In 2004 we bought a family house and kept the original home as a buy to let. This meant we had rental income which more than covered the mortgage payments on the latter at lower interest rates plus capital growth. This and an aggressive policy to pay down debt on the mortgage meant we were largely debt free by 2006 and with a tentative asset value of £1m. This position gave me the confidence to go freelance.
In 2007 we sold both our properties in the UK bought another bigger property that needed loads of work doing to it in the UK and a holiday home in the Caribbean. All four decisions were with hindsight disastrous. We lost our main non work income sold a good family home bought a too large home and holiday home that would cripple us over the next few years all at the top of the market. We sold the new family home and the holiday home for losses. Key lesson here is know your own risk appetite and keep building passive income.
The other result was that I no longer wanted to live in the UK on retirement. We eventually made our way to the south of Spain in late 2009 which is where we intend to retire or part retire this year or next year. We waited 6 years to buy a house and have finally bought due to exchange rates and housing prices are now low.
Despite all the investment disasters from around 2007 as a freelancer I have worked for over 8 out of 10 years on good day rates in the UK. The exception was 2010 to 2012 where the aftermath of the financial crisis work disappeared and day rates were slashed. My wife has worked for the last 4 years and we have managed to put three children through fee paying school. Key lesson here is if you can command an attractive day rate and have enough cash flow to keep the salary you take low this is profitable work. During this period I think we saved about 50% of income most years.
Counting pension, property and other investments our net income from investments is £7-8k per month our outgoings around £5k per month falling to £4k once the last school fees drop away next year. This leaves some room for unavoidable expenses/ongoing saving. Assuming this year's portfolio valuation our outgoings will represent about 2% SWR (safe withdrawal rate).
Financial decisions left include the following:
- What equities to buy to maximise income and minimise risk (UK value investor is a very useful resource I find)
- I am over-invested in property and P2P and what should I do about it (property net yield 3%, P2P a bit higher say 4-5%)

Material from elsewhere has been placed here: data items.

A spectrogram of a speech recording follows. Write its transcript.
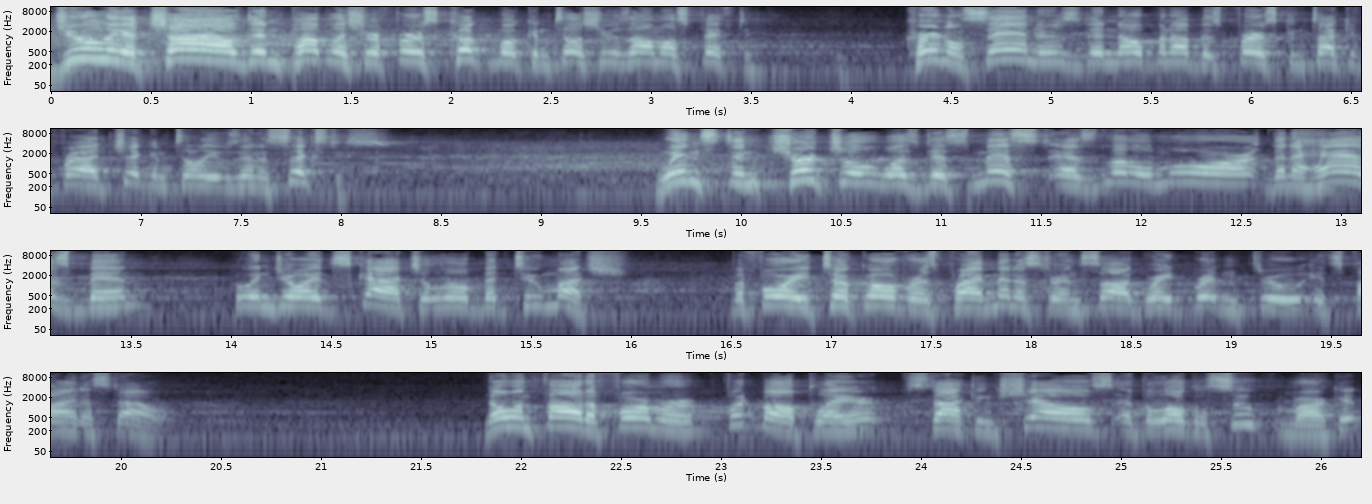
Julia Child didn't publish her first cookbook until she was almost 50. Colonel Sanders didn't open up his first Kentucky Fried Chicken until he was in his 60s. Winston Churchill was dismissed as little more than a has been who enjoyed scotch a little bit too much before he took over as prime minister and saw Great Britain through its finest hour. No one thought a former football player stocking shelves at the local supermarket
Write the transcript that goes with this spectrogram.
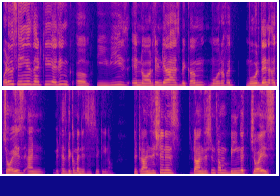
What I was saying is that ki, I think um, EVs in North India has become more of a more than a choice and it has become a necessity now. The transition is transition from being a choice,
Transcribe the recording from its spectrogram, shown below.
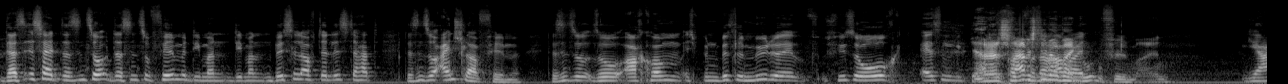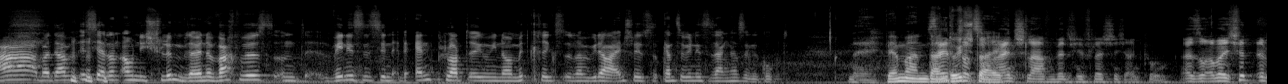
Das ist halt, das sind so, das sind so Filme, die man, die man ein bisschen auf der Liste hat. Das sind so Einschlaffilme. Das sind so, so, ach komm, ich bin ein bisschen müde, Füße hoch, Essen. Ja, dann schlafe ich lieber bei guten Filmen ein. Ja, aber da ist ja dann auch nicht schlimm. Wenn du wach wirst und wenigstens den Endplot irgendwie noch mitkriegst und dann wieder einschläfst, kannst du wenigstens sagen, hast du geguckt. Nee. Wenn man dann Selbst durchsteigt. Zum Einschlafen werde ich mir vielleicht nicht angucken. Also, aber ich finde, äh,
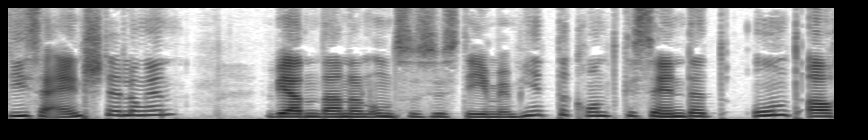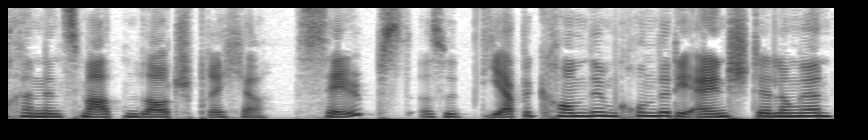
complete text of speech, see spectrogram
diese Einstellungen werden dann an unser System im Hintergrund gesendet und auch an den smarten Lautsprecher selbst. Also der bekommt im Grunde die Einstellungen.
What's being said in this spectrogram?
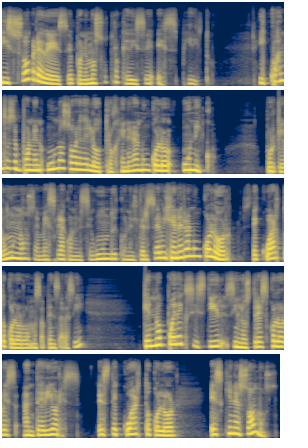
y sobre de ese ponemos otro que dice espíritu. Y cuando se ponen uno sobre del otro generan un color único porque uno se mezcla con el segundo y con el tercero y generan un color, este cuarto color vamos a pensar así, que no puede existir sin los tres colores anteriores. Este cuarto color es quienes somos.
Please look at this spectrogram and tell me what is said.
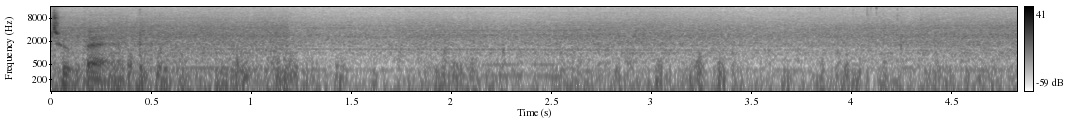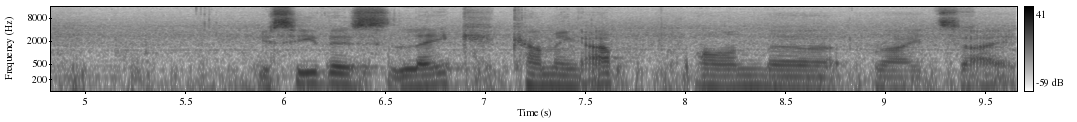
too bad. You see this lake coming up on the right side.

- I have no idea what to do with my free time. This is my fault due to an over concentration on getting here in the first place. Can anyone recommend good resources for what to do in retirement?
A long post but hopefully of use to fellow FIRE seekers?